Noble extends restructuring deadline to Dec 11 amid probe by Singapore authorities

Noble Group Ltd. signage sits on display outside during an investor day in Singapore, on Monday, Aug. 17, 2015. Photographer: Nicky Loh/Bloomberg

Noble Group Ltd is pushing back this month’s deadline to complete its make-or-break $3.5 billion debt restructuring deal to Dec. 11, amid a probe by Singapore authorities into suspected false and misleading statements issued by the company.

Noble, once Asia’s top commodity trader, has seen its market value all but wiped out from $6 billion in February 2015 after its accounting was questioned by Iceberg Research. To save itself, Noble has shrunk its business by selling billions of dollars of assets, taking hefty writedowns and cutting hundreds of jobs, while defending its accounting.

Singapore-listed Noble said it had made good progress towards completing the restructuring but the timeline had been delayed “due to the additional time required to fully address all concerns of the regulators,” it said in a statement to the Singapore bourse late on Sunday.

As part of its overhaul, Noble had planned to list its smaller Asian-centric thermal coal business but this was thrown into doubt last week after a joint investigation announced by the Commercial Affairs Department (CAD) of the Singapore Police, the Monetary Authority of Singapore (MAS), the city-state’s central bank, and the Accounting and Corporate Regulatory Authority (ACRA).

Noble said it had agreed with its main creditors and banks to extend the restructuring deadline and aims to complete it by no later than Dec. 11.

The company, whose shares were suspended from trading from Nov. 19 due to the restructuring, reiterated that it was co-operating fully with the authorities in their investigation.

Reuters

Singapore Reporter/s

In Singapore, we are looking to double our reporting team by this year-end to comprehensively cover the fast-moving world of funded startups and VC, PE & M&A deals. We want reporters who can tell our readers what is really happening in these sectors and why it matters to markets, companies and consumers. The ability to write precisely and urgently is crucial for these roles. Ideal candidates must have to ability to work in a collaborative, dynamic, and fast-changing environment. We want our new hires to be digitally savvy and ready to experiment with new forms of storytelling. Most importantly, we are looking for hard-hitting reporters who work well in a team. Collaboration and collegiality are a must.

Following vacancies can be applied for (only in Singapore).

Following vacancies can be applied for (only in Singapore).   

  • A reporter to track companies/startups that have raised private capital, and have the potential to become unicorns. SEA currently has over 40 companies with a valuation of over $100 million and under $1 billion.
  • A reporter who can get behind the scenes and reveal how funding rounds are put together, or why they’ve failed to materialise. She/he in this role will largely focus on long-format stories. 
  • A journalist to track special situations funds, distressed debt and private credit (from the PE angle) across Asia.

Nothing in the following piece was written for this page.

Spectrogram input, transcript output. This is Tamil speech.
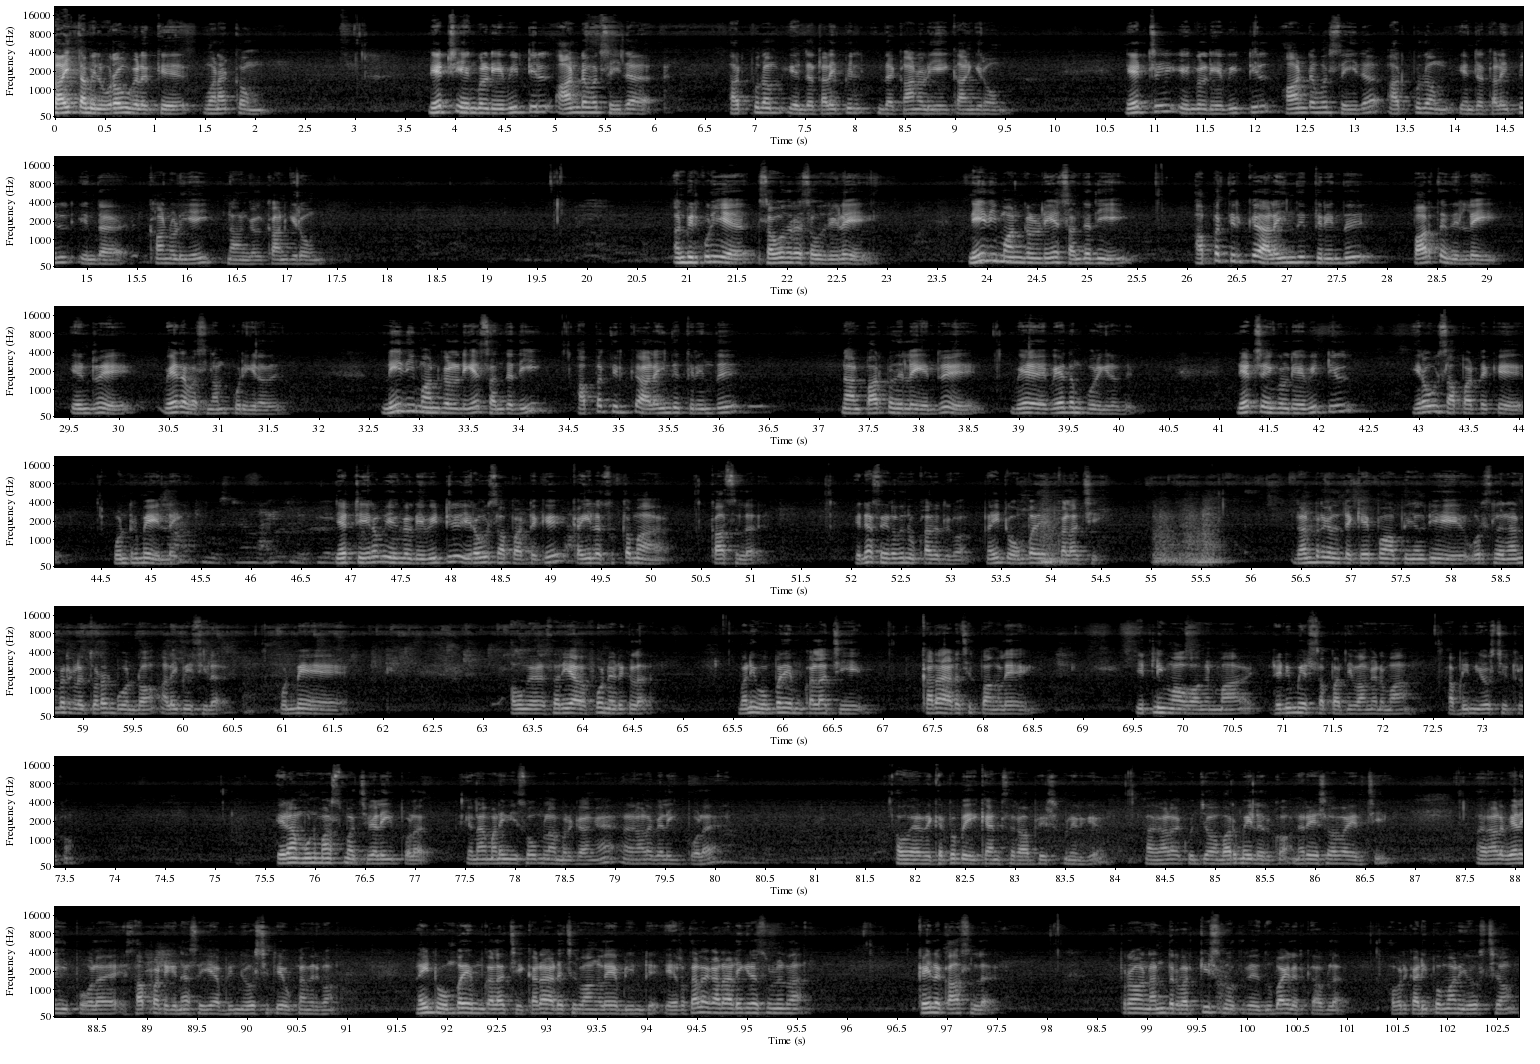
தாய் தமிழ் உறவுகளுக்கு வணக்கம். நேற்று எங்களுடைய வீட்டில் ஆண்டவர் செய்த அற்புதம் என்ற தலைப்பில் இந்த காணொளியை காண்கிறோம். நேற்று எங்களுடைய வீட்டில் ஆண்டவர் செய்த அற்புதம் என்ற தலைப்பில் இந்த காணொளியை நாங்கள் காண்கிறோம். அன்பிற்குரிய சகோதர சகோதரிகளே நீதிமான்களுடைய சந்ததி அப்பத்திற்கு அலைந்து திரிந்து பார்த்ததில்லை. என்று வேதவசனம் கூறுகிறது. நீதிமான்களுடைய சந்ததி அப்பத்திற்கு அலைந்து திரிந்து நான் பார்ப்பதில்லை என்று வே வேதம் கூறுகிறது. நேற்று எங்களுடைய வீட்டில் இரவு சாப்பாட்டுக்கு ஒன்றுமே இல்லை. நேற்று இரவு எங்களுடைய வீட்டில் இரவு சாப்பாட்டுக்கு கையில் சுத்தமாக காசு இல்லை. என்ன செய்கிறதுன்னு உட்காந்துட்ருக்கோம் நைட்டு ஒன்பதே முக்காலாச்சு நண்பர்கள்ட்ட கேட்போம் அப்படின்னு சொல்லிட்டு ஒரு சில நண்பர்களை தொடர்பு கொண்டோம் அலைபேசியில். ஒன்றுமே அவங்க சரியாக ஃபோன் எடுக்கலை. மணி ஒன்பதே முக்காலாச்சு கடை அடைச்சிருப்பாங்களே. இட்லி மாவு வாங்கணுமா? ரெடிமேட் சப்பாத்தி வாங்கணுமா? அப்படின்னு யோசிச்சுட்ருக்கோம் ஏன்னா மூணு மாதமாச்சு வேலைக்கு போகல ஏன்னா மனைவி சோமலாமல் இருக்காங்க. அதனால் வேலைக்கு போகல அவங்க அந்த கர்ப்பப்பை கேன்சர் ஆப்ரேஷன் பண்ணியிருக்கு. அதனால் கொஞ்சம் வறுமையில் இருக்கோம். நிறைய செலவாயிருச்சு. அதனால் வேலைக்கு போகல. சாப்பாட்டுக்கு என்ன செய்ய அப்படின்னு யோசிச்சுட்டே உட்காந்துருக்கோம் நைட்டு ஒம்பதே முக்காலாச்சு கடை அடைச்சிருவாங்களே அப்படின்ட்டு. ஏறத்தால் கடை அடைக்கிற சூழ்நிலை தான். கையில் காசு இல்லை. அப்புறம் நண்பர் வர்க்கீஸ்னு ஒருத்தர் துபாயில் இருக்காப்புல அவருக்கு அடிப்போமான்னு யோசித்தோம்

Singapore Reporter/s

In Singapore, we are looking to double our reporting team by this year-end to comprehensively cover the fast-moving world of funded startups and VC, PE & M&A deals. We want reporters who can tell our readers what is really happening in these sectors and why it matters to markets, companies and consumers. The ability to write precisely and urgently is crucial for these roles. Ideal candidates must have to ability to work in a collaborative, dynamic, and fast-changing environment. We want our new hires to be digitally savvy and ready to experiment with new forms of storytelling. Most importantly, we are looking for hard-hitting reporters who work well in a team. Collaboration and collegiality are a must.

Following vacancies can be applied for (only in Singapore).

Following vacancies can be applied for (only in Singapore).   

  • A reporter to track companies/startups that have raised private capital, and have the potential to become unicorns. SEA currently has over 40 companies with a valuation of over $100 million and under $1 billion.
  • A reporter who can get behind the scenes and reveal how funding rounds are put together, or why they’ve failed to materialise. She/he in this role will largely focus on long-format stories. 
  • A journalist to track special situations funds, distressed debt and private credit (from the PE angle) across Asia.